### INPUT DATA:
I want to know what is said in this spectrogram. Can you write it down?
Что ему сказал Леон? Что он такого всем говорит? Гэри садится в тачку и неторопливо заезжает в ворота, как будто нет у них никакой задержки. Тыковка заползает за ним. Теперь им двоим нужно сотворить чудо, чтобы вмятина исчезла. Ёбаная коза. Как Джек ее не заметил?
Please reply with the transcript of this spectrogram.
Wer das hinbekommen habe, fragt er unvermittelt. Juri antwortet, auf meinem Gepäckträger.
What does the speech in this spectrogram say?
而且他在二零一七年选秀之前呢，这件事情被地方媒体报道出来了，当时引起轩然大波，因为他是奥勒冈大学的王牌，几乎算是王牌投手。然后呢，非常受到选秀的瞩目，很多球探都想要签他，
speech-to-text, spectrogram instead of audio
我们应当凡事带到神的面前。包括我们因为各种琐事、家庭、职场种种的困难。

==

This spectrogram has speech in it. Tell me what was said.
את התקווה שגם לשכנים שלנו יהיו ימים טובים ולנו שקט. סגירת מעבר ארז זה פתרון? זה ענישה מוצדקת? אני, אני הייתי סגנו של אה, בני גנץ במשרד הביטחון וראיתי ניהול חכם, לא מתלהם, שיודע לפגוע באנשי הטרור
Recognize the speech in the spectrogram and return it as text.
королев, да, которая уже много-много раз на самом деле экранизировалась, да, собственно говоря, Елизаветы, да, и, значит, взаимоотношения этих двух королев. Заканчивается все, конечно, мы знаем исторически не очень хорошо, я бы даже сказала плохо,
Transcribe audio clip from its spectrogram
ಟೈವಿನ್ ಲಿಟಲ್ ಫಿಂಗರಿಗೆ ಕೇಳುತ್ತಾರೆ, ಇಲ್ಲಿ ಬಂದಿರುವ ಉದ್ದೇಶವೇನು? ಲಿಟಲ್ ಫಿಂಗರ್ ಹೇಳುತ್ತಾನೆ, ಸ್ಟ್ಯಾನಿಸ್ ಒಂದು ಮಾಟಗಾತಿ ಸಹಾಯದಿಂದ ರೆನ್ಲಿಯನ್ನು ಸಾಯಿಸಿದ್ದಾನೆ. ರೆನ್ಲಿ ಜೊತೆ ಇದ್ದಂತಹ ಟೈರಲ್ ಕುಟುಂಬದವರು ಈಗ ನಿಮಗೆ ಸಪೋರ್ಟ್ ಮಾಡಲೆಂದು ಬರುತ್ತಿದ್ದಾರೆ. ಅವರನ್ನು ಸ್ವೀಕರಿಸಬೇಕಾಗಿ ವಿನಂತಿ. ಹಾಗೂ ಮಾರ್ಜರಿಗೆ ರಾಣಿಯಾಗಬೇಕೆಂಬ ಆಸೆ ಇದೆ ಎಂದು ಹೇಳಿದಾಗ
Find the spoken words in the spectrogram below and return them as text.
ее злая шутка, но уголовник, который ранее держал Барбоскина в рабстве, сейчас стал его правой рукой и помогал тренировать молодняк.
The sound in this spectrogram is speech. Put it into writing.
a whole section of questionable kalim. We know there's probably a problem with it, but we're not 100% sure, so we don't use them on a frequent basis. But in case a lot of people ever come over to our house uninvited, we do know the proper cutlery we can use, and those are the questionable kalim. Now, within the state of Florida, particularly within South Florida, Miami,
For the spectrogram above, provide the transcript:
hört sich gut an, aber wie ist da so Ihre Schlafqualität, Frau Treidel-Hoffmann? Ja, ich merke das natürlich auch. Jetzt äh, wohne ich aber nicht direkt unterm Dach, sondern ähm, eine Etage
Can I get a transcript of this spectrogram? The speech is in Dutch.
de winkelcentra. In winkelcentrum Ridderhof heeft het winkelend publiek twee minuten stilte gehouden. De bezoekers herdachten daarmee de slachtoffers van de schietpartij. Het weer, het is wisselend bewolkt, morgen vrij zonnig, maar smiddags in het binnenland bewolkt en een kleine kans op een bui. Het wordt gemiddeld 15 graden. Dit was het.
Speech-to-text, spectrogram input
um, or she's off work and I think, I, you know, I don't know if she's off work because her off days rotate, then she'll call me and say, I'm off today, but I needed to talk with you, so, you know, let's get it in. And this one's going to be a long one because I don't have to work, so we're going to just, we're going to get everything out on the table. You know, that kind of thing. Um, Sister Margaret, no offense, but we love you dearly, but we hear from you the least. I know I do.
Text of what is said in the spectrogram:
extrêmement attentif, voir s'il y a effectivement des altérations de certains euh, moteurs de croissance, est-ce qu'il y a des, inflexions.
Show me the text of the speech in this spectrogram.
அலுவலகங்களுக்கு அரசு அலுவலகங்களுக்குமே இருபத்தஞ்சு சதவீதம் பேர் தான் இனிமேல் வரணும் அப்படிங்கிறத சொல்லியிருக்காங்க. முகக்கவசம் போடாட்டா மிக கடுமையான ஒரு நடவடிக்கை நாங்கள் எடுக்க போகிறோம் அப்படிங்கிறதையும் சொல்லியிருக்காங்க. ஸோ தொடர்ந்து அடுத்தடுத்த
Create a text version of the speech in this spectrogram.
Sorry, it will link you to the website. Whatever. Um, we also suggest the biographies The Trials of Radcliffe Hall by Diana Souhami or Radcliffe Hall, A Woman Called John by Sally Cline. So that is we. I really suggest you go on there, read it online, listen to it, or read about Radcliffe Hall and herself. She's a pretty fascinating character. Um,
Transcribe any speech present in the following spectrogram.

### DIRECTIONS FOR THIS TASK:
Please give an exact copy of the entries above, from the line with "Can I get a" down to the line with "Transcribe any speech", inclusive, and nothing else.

### RESPONSE TO THIS TASK:
Can I get a transcript of this spectrogram? The speech is in Dutch.
de winkelcentra. In winkelcentrum Ridderhof heeft het winkelend publiek twee minuten stilte gehouden. De bezoekers herdachten daarmee de slachtoffers van de schietpartij. Het weer, het is wisselend bewolkt, morgen vrij zonnig, maar smiddags in het binnenland bewolkt en een kleine kans op een bui. Het wordt gemiddeld 15 graden. Dit was het.
Speech-to-text, spectrogram input
um, or she's off work and I think, I, you know, I don't know if she's off work because her off days rotate, then she'll call me and say, I'm off today, but I needed to talk with you, so, you know, let's get it in. And this one's going to be a long one because I don't have to work, so we're going to just, we're going to get everything out on the table. You know, that kind of thing. Um, Sister Margaret, no offense, but we love you dearly, but we hear from you the least. I know I do.
Text of what is said in the spectrogram:
extrêmement attentif, voir s'il y a effectivement des altérations de certains euh, moteurs de croissance, est-ce qu'il y a des, inflexions.
Show me the text of the speech in this spectrogram.
அலுவலகங்களுக்கு அரசு அலுவலகங்களுக்குமே இருபத்தஞ்சு சதவீதம் பேர் தான் இனிமேல் வரணும் அப்படிங்கிறத சொல்லியிருக்காங்க. முகக்கவசம் போடாட்டா மிக கடுமையான ஒரு நடவடிக்கை நாங்கள் எடுக்க போகிறோம் அப்படிங்கிறதையும் சொல்லியிருக்காங்க. ஸோ தொடர்ந்து அடுத்தடுத்த
Create a text version of the speech in this spectrogram.
Sorry, it will link you to the website. Whatever. Um, we also suggest the biographies The Trials of Radcliffe Hall by Diana Souhami or Radcliffe Hall, A Woman Called John by Sally Cline. So that is we. I really suggest you go on there, read it online, listen to it, or read about Radcliffe Hall and herself. She's a pretty fascinating character. Um,
Transcribe any speech present in the following spectrogram.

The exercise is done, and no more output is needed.